- Full Adder
- AND Gate
- OR Gate
- Emitter Follower
- Flip Flop
- Quad Inverting Amplifier
- DLO Amplifier
- Gated CPA
Most of these are pretty straightforward to figure out, but he ran into some troubles trying to understand the full adder board. The first issue is there is some uncertainty surrounding the logic level voltages. This system uses negative voltages, with -3.5 V representing a logic 1 … or is it a logic 0? And even taking into account this ambiguity, [David] is having a hard time deciphering how the adder works. It uses a bunch of diodes to implement a logic lookup table of an adder — except he is not able to make it match any known addition scheme. [David] has called out to the community for help on this one, and if you have any ideas how this adder works, visit his wiki linked above for more information and give him shout.
We don’t know how [David] squeezes in the time for these side projects, when he is so busy on the Centurion mini-computer restoration and the monstrous single-bit vacuum tube computer he is building.
Continue reading “Mysterious Adder From 1960s Bendix G-20”
If you have ever read anything about the history of UNIX, you may remember that its early development was influenced by an older operating system.

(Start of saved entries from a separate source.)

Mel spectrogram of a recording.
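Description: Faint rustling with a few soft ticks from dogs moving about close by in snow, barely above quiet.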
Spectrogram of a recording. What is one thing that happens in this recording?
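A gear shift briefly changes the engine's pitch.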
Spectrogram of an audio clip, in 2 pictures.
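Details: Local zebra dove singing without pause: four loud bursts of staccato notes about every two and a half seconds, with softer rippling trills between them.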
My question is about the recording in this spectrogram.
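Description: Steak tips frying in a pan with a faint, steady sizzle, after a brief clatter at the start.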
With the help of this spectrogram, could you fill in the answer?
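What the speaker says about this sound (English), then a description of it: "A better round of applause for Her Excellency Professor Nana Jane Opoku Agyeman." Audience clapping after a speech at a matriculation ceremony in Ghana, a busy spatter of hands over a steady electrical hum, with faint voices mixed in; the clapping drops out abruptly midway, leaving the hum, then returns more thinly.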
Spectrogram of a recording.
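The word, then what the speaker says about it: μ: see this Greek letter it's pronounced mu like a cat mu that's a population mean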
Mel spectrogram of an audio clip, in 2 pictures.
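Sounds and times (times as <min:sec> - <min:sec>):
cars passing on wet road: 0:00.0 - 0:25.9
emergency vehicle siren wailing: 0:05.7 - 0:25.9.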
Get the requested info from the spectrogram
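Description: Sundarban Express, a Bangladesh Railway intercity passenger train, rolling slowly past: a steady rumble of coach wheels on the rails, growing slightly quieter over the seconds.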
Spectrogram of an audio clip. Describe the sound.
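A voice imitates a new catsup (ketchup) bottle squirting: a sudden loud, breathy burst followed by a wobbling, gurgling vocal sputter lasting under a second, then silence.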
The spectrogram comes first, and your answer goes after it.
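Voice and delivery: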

MULTICS was developed in the 1960s by MIT and General Electric as a commercial operating system, and had been the system which UNIX writers [Thompson] and [Ritchie] had used. It became a Honeywell product, and the source code for its final commercial version was eventually released to the public. Has it become a dusty relic of interest only to historians? Seemingly not, because a new version has been released. It’s intended for us on the dps8m Honeywell mainframe simulator rather than physical hardware, so perhaps while it’s not such a dusty relic it remains something only for the enthusiast.
We won’t pretend to be experts on the architectures of 1960s mainframe operating systems, but it’s interesting to read for a moment about what it was in MULTICS that caused UNIX to be written. For something described by [Ken Thompson] as “Close to unusable”, with a fresh release in its 52nd year it isn’t doing badly.

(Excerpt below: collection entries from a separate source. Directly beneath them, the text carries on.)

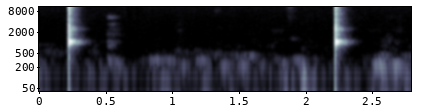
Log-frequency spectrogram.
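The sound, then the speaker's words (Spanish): Two crisp metronome ticks sound about two seconds apart, each a short, sharp wooden click in otherwise quiet surroundings, with no one speaking. The metronome gives the beat for repeating syllables in an exercise. “Enfócate bien en el sonido del metrónomo.”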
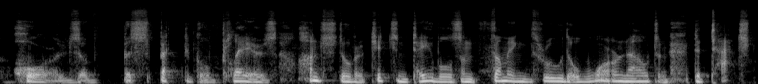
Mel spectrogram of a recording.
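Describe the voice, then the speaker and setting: An actor as a pompous, husky, theatrical man, very mellow. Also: medium pitch, heavily acted. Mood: grandiose. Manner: grandiose, mock-serious, ornate diction. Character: pompous, sardonic, theatrical man at a scrabble game. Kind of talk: radio play acting.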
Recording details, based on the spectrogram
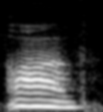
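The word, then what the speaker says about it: אב: Av, father. Alf, bet. Pronounce av. Remember I told you that kind of hybrid B sound? Kind of B, kind of V.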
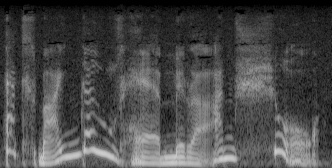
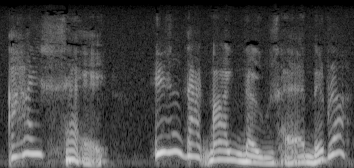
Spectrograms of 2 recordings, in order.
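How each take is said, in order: First: Slow character voice, leaping high mid-phrase; the Bursar's insistence. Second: High, slow character voice, questioning; the Bursar's query. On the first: Bursar claims his mirror, slow swooping insistence. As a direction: draw it out with a big swoop on the claim. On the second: Bursar spots his mirror among the decorations, high questioning voice. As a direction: ask it high, drawing the words out. Bursar breaks the spell, asking. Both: A narrator's reading.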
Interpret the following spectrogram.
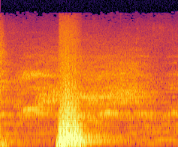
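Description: A single loud shout or cry from a person, about a second in, short and strained.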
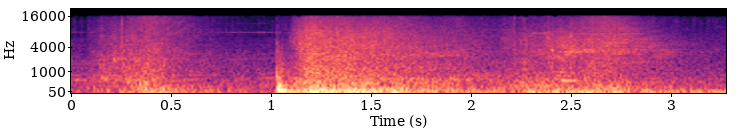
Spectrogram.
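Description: A deep magical whoosh bursts and rumbles away.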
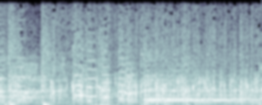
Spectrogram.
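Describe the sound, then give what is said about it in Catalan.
An audience applauds loudly and steadily, a dense wash of many hands clapping for the whole few seconds, with a few voices cheering over it toward the end, closing the Cabralunya Informació news bulletin. “Fins aquí l'informatiu que s'aplaudeix.”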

We’ve traced the UNIX story in the past, without realising that MULTICS never entirely went away. Shame on us for the omission!
[Via Hacker News]

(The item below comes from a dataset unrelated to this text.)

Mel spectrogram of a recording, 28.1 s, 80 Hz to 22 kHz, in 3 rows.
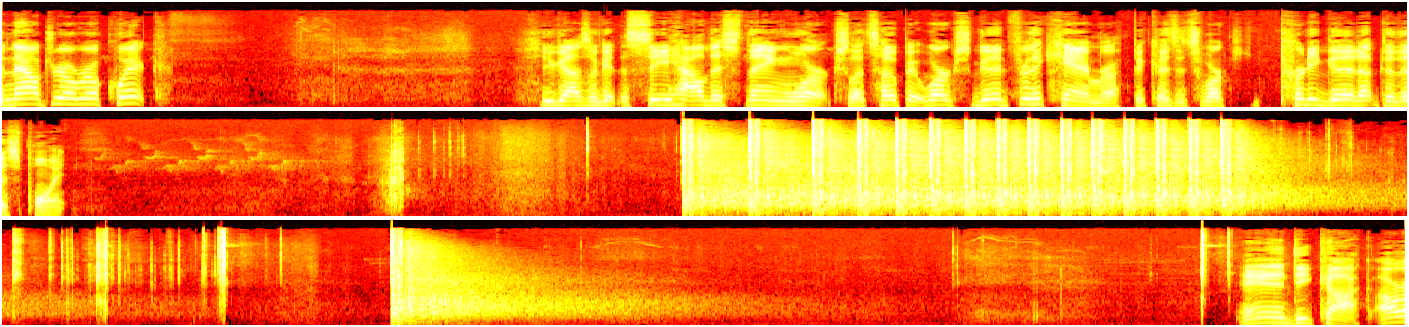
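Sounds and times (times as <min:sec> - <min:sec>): pistol shots: 0:13.9 - 0:19.0, 0:21.3 - 0:23.6
magazine change clicks: 0:13.9 - 0:20.7, 0:21.3 - 0:23.3, 0:26.7 - 0:27.0.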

The computers we are used to working with are more likely to be at the smaller end of the computational spectrum. Sometimes they are very small indeed, such as tiny microcontrollers with only a few GPIOs. Others are single board machines such as a Raspberry Pi or an Arduino, and often a desktop or laptop PC. Of course, while these can be very capable machines, they don’t cut the mustard in the upper echelons of corporate computing. There the mainframe still rules, sitting in air-conditioned machine rooms and providing some of the glue that cements our economy together.
Most of us will never own a mainframe, even if sometimes we marvel at people who rescue ancient ones for museums. But it’s not impossible to run one yourself even if it isn’t cheap, and [Christian Svensson] has written a guide for the potential purchaser of a more recent IBM model.
This is a fascinating piece as an uninformed spectator because it reveals something about the marketing of these machines. A fridge-sized rack may contain much more hardware than expected because all machines ship with high specifications installed but not enabled by licensing software. In some IBM machines this software comes on an attached laptop which goes missing when the mainframe is decommissioned, we’re told without this essential component the machine is junk. The practicalities are also considered, such things as whether the appropriate interface modules are present, or how to assess how much RAM has been installed. Powering the beast is less of a problem than you might expect as they ship with PSUs able to take a wide variety of DC or AC sources.
Once upon a time the chance to own one of the earlier DEC VAX minicomputers came the way of your scribe, the passing up on which has ever since been the source of alternate regret and thankfulness at a lucky escape. The ownership of second-hand Big Iron is not for everyone, but it’s nevertheless interesting to learn about it from those who have taken the plunge. There’s a tale unfolding about the ownership of a much older IBM room-sized computer at the moment.
IBM mainframes header image: Agiorgio [CC BY-SA 4.0]